About this exercise:
In your copy of the entries below, keep every word exactly and leave out all images.

Entries supplied:
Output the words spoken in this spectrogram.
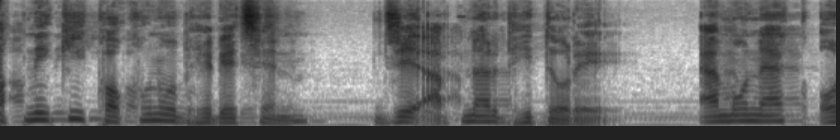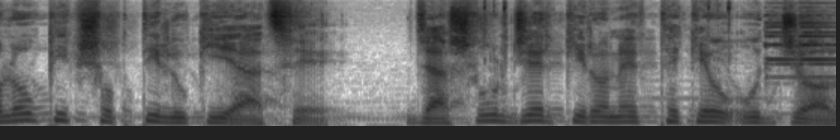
আপনি কি কখনো ভেবেছেন যে আপনার ভিতরে এমন এক অলৌকিক শক্তি লুকিয়ে আছে, যা সূর্যের কিরণের থেকেও উজ্জ্বল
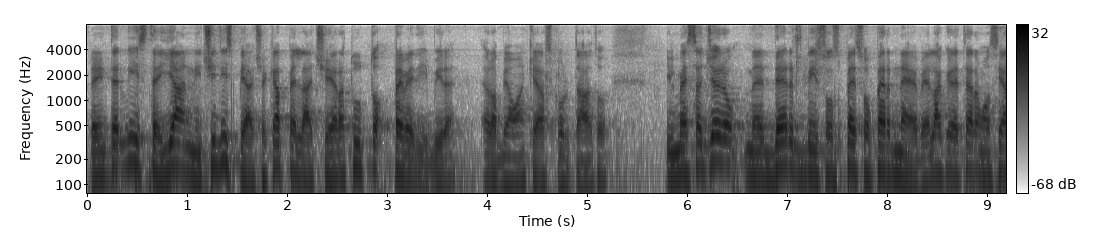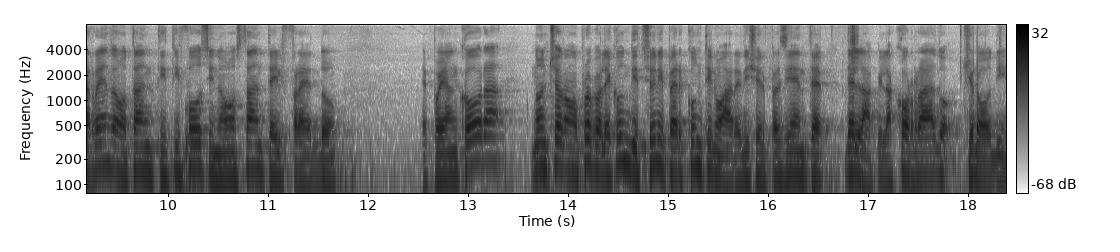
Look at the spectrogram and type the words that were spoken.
Le interviste, Ianni ci dispiace, Cappellacci era tutto prevedibile e lo abbiamo anche ascoltato. Il messaggero eh, derby sospeso per neve, l'Aquila e Teramo si arrendono tanti tifosi nonostante il freddo. E poi ancora non c'erano proprio le condizioni per continuare, dice il presidente dell'Aquila, Corrado Chiodi.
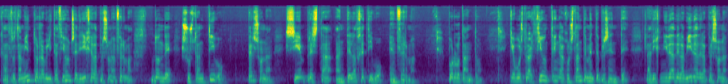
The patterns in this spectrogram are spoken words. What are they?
cada tratamiento o rehabilitación se dirige a la persona enferma, donde sustantivo persona siempre está ante el adjetivo enferma. Por lo tanto, que vuestra acción tenga constantemente presente la dignidad de la vida de la persona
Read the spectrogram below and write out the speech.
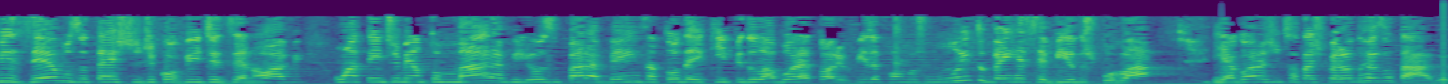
fizemos o teste de Covid-19, um atendimento maravilhoso. Parabéns a toda a equipe do Laboratório Vida, fomos muito bem recebidos por lá. E agora a gente só está esperando o resultado.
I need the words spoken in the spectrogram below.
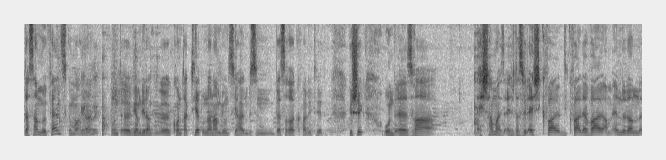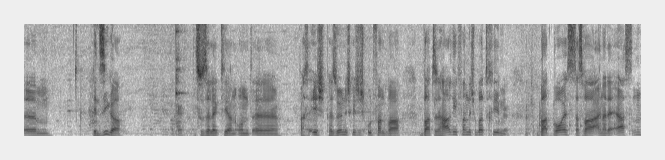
Das haben wir Fans gemacht, Okay, ne? Und äh, wir haben die dann äh, kontaktiert und dann haben die uns hier halt ein bisschen besserer Qualität geschickt. Und äh, es war echt Hammer, ist echt, das wird echt Qual, die Qual der Wahl am Ende dann ähm, den Sieger Okay. zu selektieren. Und äh, was ich persönlich richtig gut fand, war Bad Hari, fand ich übertrieben. Bad Boys, das war einer der ersten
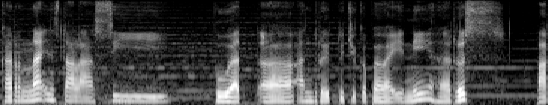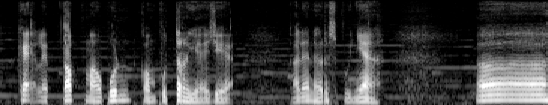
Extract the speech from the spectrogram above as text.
karena instalasi buat uh, Android 7 ke bawah ini harus pakai laptop maupun komputer ya aja ya. Kalian harus punya. Uh,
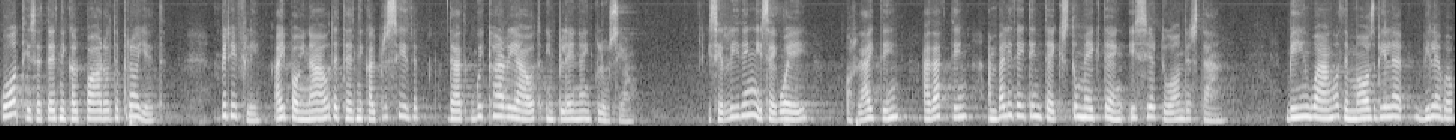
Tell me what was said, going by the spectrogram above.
What is the technical part of the project? Briefly, I point out the technical procedure that we carry out in plena inclusion. Easy reading is a way of writing, adapting, and validating texts to make them easier to understand, being one of the most beloved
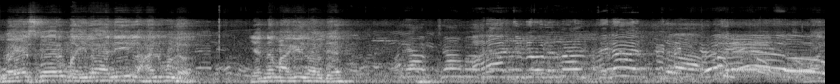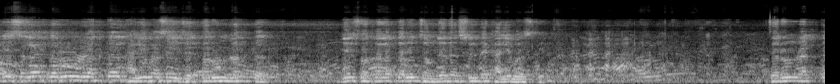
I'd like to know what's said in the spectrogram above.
वयस्कर महिला आणि लहान मुलं यांना मागे जाऊ द्या. बाकी सगळं तरुण रक्त खाली बसायचे तरुण रक्त. जे स्वतःला तरुण समजत असतील ते खाली बसतील. तरुण रक्त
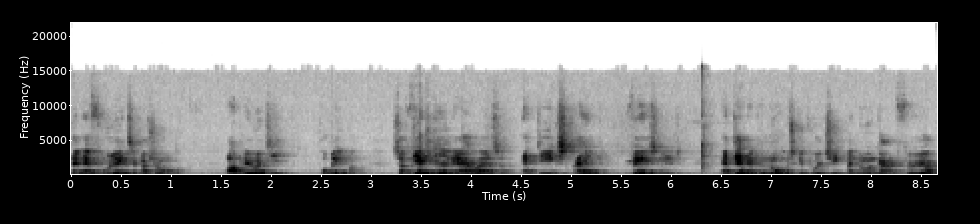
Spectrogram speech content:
den her fulde integration, oplever de problemer. Så virkeligheden er jo altså, at det er ekstremt væsentligt, at den økonomiske politik, man nu engang fører,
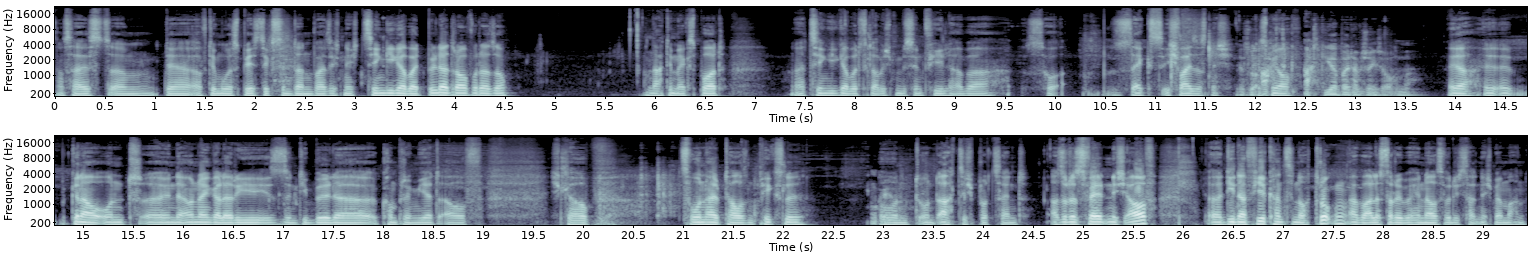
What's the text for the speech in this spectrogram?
Das heißt, ähm, der, auf dem USB-Stick sind dann, weiß ich nicht, 10 GB Bilder drauf oder so. Nach dem Export. Ja, 10 GB ist, glaube ich, ein bisschen viel, aber so 6, ich weiß es nicht. Ja, so 8, 8 GB habe ich eigentlich auch immer. Ja, äh, äh, genau. Und äh, in der Online-Galerie sind die Bilder komprimiert auf ich glaube, zweieinhalbtausend Pixel okay. und, und 80 Prozent. Also das fällt nicht auf. Äh, DIN A4 kannst du noch drucken, aber alles darüber hinaus würde ich es halt nicht mehr machen.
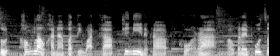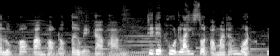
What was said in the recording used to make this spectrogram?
สุดของเหล่าคณะปฏิวัติครับ ที่นี่นะครับโคราเขาก็ได้พูดสรุปข้อความของดรเวกาพังที่ได้พูดไลฟ์สดออกมาทั้งหมด ณ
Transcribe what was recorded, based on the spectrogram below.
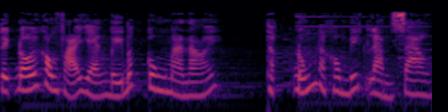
tuyệt đối không phải dạng bị bất cung mà nói. Thật đúng là không biết làm sao.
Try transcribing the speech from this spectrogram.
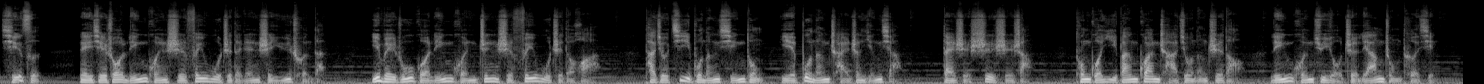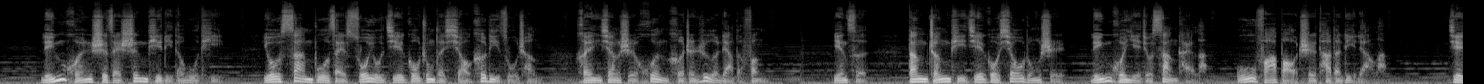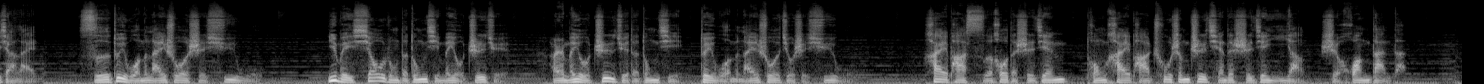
其次，那些说灵魂是非物质的人是愚蠢的，因为如果灵魂真是非物质的话。它就既不能行动，也不能产生影响。但是事实上，通过一般观察就能知道，灵魂具有这两种特性。灵魂是在身体里的物体，由散布在所有结构中的小颗粒组成，很像是混合着热量的风。因此，当整体结构消融时，灵魂也就散开了，无法保持它的力量了。接下来，死对我们来说是虚无，因为消融的东西没有知觉。而没有知觉的东西，对我们来说就是虚无。害怕死后的时间，同害怕出生之前的时间一样，是荒诞的。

Finished exercise:
Output the words spoken in this spectrogram.
আপনি কি কখনো ভেবেছেন যে আপনার ভিতরে এমন এক অলৌকিক শক্তি লুকিয়ে আছে, যা সূর্যের কিরণের থেকেও উজ্জ্বল
Look at the spectrogram and type the words that were spoken.
Le interviste, Ianni ci dispiace, Cappellacci era tutto prevedibile e lo abbiamo anche ascoltato. Il messaggero eh, derby sospeso per neve, l'Aquila e Teramo si arrendono tanti tifosi nonostante il freddo. E poi ancora non c'erano proprio le condizioni per continuare, dice il presidente dell'Aquila, Corrado Chiodi.
The patterns in this spectrogram are spoken words. What are they?
cada tratamiento o rehabilitación se dirige a la persona enferma, donde sustantivo persona siempre está ante el adjetivo enferma. Por lo tanto, que vuestra acción tenga constantemente presente la dignidad de la vida de la persona
Read the spectrogram below and write out the speech.
fizemos o teste de Covid-19, um atendimento maravilhoso. Parabéns a toda a equipe do Laboratório Vida, fomos muito bem recebidos por lá. E agora a gente só está esperando o resultado.
I need the words spoken in the spectrogram below.
Das haben wir Fans gemacht, Okay, ne? Und äh, wir haben die dann äh, kontaktiert und dann haben die uns hier halt ein bisschen besserer Qualität geschickt. Und äh, es war echt Hammer, ist echt, das wird echt Qual, die Qual der Wahl am Ende dann ähm, den Sieger Okay. zu selektieren. Und äh, was ich persönlich richtig gut fand, war Bad Hari, fand ich übertrieben. Bad Boys, das war einer der ersten
Extract the speech from the spectrogram above as text.
karena instalasi buat uh, Android 7 ke bawah ini harus pakai laptop maupun komputer ya aja ya. Kalian harus punya. Uh,
Tell me what was said, going by the spectrogram above.
What is the technical part of the project? Briefly, I point out the technical procedure that we carry out in plena inclusion. Easy reading is a way of writing, adapting, and validating texts to make them easier to understand, being one of the most beloved
I'd like to know what's said in the spectrogram above.
वयस्कर महिला आणि लहान मुलं यांना मागे जाऊ द्या. बाकी सगळं तरुण रक्त खाली बसायचे तरुण रक्त. जे स्वतःला तरुण समजत असतील ते खाली बसतील. तरुण रक्त
Spectrogram speech content:
den her fulde integration, oplever de problemer. Så virkeligheden er jo altså, at det er ekstremt væsentligt, at den økonomiske politik, man nu engang fører,
What's the text for the speech in this spectrogram?
Das heißt, ähm, der, auf dem USB-Stick sind dann, weiß ich nicht, 10 GB Bilder drauf oder so. Nach dem Export. Ja, 10 GB ist, glaube ich, ein bisschen viel, aber so 6, ich weiß es nicht. Ja, so 8, 8 GB habe ich eigentlich auch immer. Ja, äh, äh, genau. Und äh, in der Online-Galerie sind die Bilder komprimiert auf ich glaube, zweieinhalbtausend Pixel okay. und, und 80 Prozent. Also das fällt nicht auf. Äh, DIN A4 kannst du noch drucken, aber alles darüber hinaus würde ich es halt nicht mehr machen.
What was said in the recording used to make this spectrogram?
สุดของเหล่าคณะปฏิวัติครับ ที่นี่นะครับโคราเขาก็ได้พูดสรุปข้อความของดรเวกาพังที่ได้พูดไลฟ์สดออกมาทั้งหมด ณ
Transcribe what was recorded, based on the spectrogram below.
tuyệt đối không phải dạng bị bất cung mà nói. Thật đúng là không biết làm sao.
Try transcribing the speech from this spectrogram.
其次，那些说灵魂是非物质的人是愚蠢的，因为如果灵魂真是非物质的话。它就既不能行动，也不能产生影响。但是事实上，通过一般观察就能知道，灵魂具有这两种特性。灵魂是在身体里的物体，由散布在所有结构中的小颗粒组成，很像是混合着热量的风。因此，当整体结构消融时，灵魂也就散开了，无法保持它的力量了。接下来，死对我们来说是虚无，因为消融的东西没有知觉。而没有知觉的东西，对我们来说就是虚无。害怕死后的时间，同害怕出生之前的时间一样，是荒诞的。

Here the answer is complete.